While killing lions is illegal, such crimes often go unpunished, Maclennan says. "Young warriors who engage in traditional lion killing do not face significant consequences because of lax law enforcement and judicial corruption," says a recent report by the Kilimanjaro Lion Conservation Project. "Unless that changes in the immediate future, Kenya will lose its most important tourist attraction."
Arguments about the economic importance of the country's lion population hold little water with Elijah Kakarao, chief of about 5,000 Masai who live in Merueshi, a dusty area of scrub next to the dirt road that carries tourists to the Amboseli reserve.
He says he has tried to explain to his people that the lions are vital to tourism, which could help fund clinics and schools for the Masai communities close to the parks.
"People who visit, their money goes to the government and we don't see the revenue, and that makes (the Masai) upset," he says sipping milky tea brewed by Shoop's wife in the shade of an acacia tree. "We don't see the benefits, but we have to live with the consequences."
Kakarao says that if tourists want to see lions here, the locals should be compensated by the government for their livestock losses.
"People injured or killed by lions are not even compensated.

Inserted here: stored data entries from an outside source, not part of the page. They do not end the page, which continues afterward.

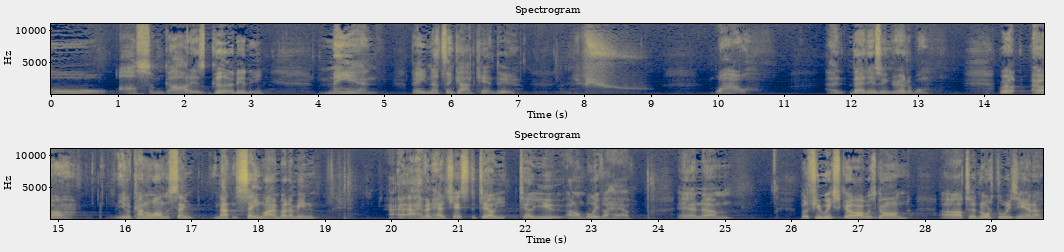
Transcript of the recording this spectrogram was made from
Oh, awesome. God is good, isn't he? Man, there ain't nothing God can't do. Whew. Wow. Uh, that is incredible. Well, uh, you know, kind of along the same, not in the same line, but I mean, I, I haven't had a chance to tell you, tell you. I don't believe I have. And um, but a few weeks ago, I was gone uh, to North Louisiana,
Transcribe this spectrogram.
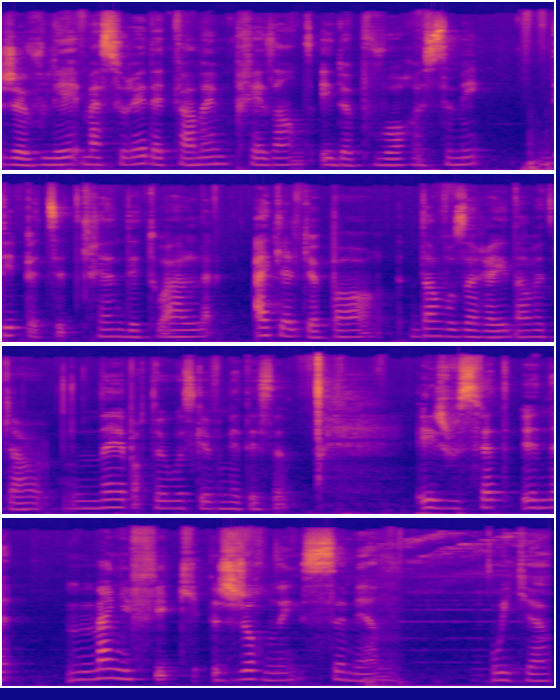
je voulais m'assurer d'être quand même présente et de pouvoir semer des petites graines d'étoiles à quelque part dans vos oreilles, dans votre cœur, n'importe où est-ce que vous mettez ça. Et je vous souhaite une magnifique journée, semaine, week-end,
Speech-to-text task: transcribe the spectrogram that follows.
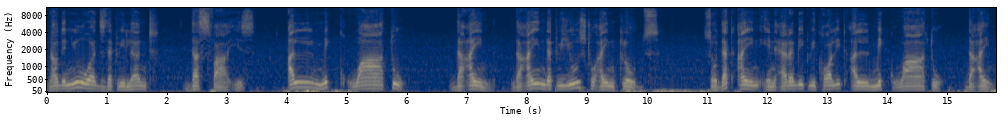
Now the new words that we learnt thus far is Al-mikwatu, the ain, the ain that we use to iron clothes. So that ain in Arabic we call it al-mikwatu, the ain.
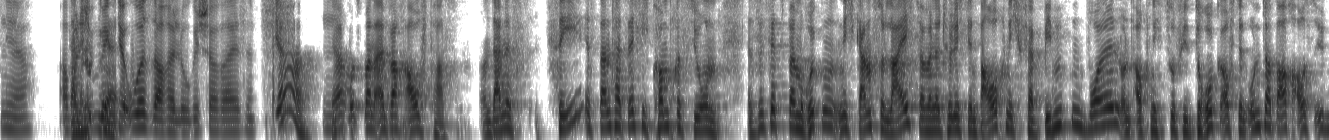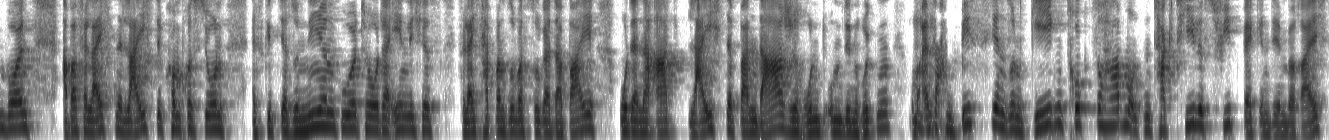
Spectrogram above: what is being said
Ja. Aber nicht unbedingt der Ursache, logischerweise. Ja, mhm. ja, muss man einfach aufpassen. Und dann ist C, ist dann tatsächlich Kompression. Das ist jetzt beim Rücken nicht ganz so leicht, weil wir natürlich den Bauch nicht verbinden wollen und auch nicht zu viel Druck auf den Unterbauch ausüben wollen. Aber vielleicht eine leichte Kompression. Es gibt ja so Nierengurte oder ähnliches. Vielleicht hat man sowas sogar dabei. Oder eine Art leichte Bandage rund um den Rücken, um mhm. einfach ein bisschen so einen Gegendruck zu haben und ein taktiles Feedback in dem Bereich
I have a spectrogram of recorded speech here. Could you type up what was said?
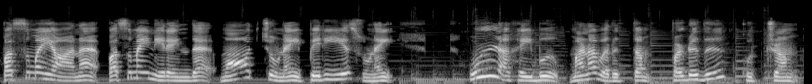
பசுமையான பசுமை நிறைந்த மாச்சுனை பெரிய சுனை. உள்ளகைபு மன வருத்தம் பழுது குற்றம்.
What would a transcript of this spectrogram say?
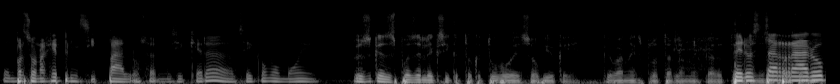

So what are the chances for people who have just lost livestock?" he says. He waves a scrap of faded paper that lists nine outstanding compensation claims.
Wildlife bill pending
The Ministry of Tourism and Wildlife did not respond to requests for an interview on the issue of compensation for lion killings. It is drafting a wildlife bill that would overhaul compensation payments and formalize the methods in which communities can take advantage of the wildlife on their land, possibly by legalizing hunting.
A lack of cash has delayed payments to Masai for their losses, but the bottleneck is starting to ease, says Gichuki Kabukuru, a spokesman for the Kenya Wildlife Service, the body charged with protecting wild animals.
He dismisses the warnings about the destruction of the lion population, blaming "biased" research. He says most studies tend to look only at areas where humans and animals have clashed, rather than also considering regions where there has been relative harmony.
The Wildlife Service will be increasing patrols in this area, Kabukuru says. "We are doing all we can, but we have a lack of staff. We cannot police every corner."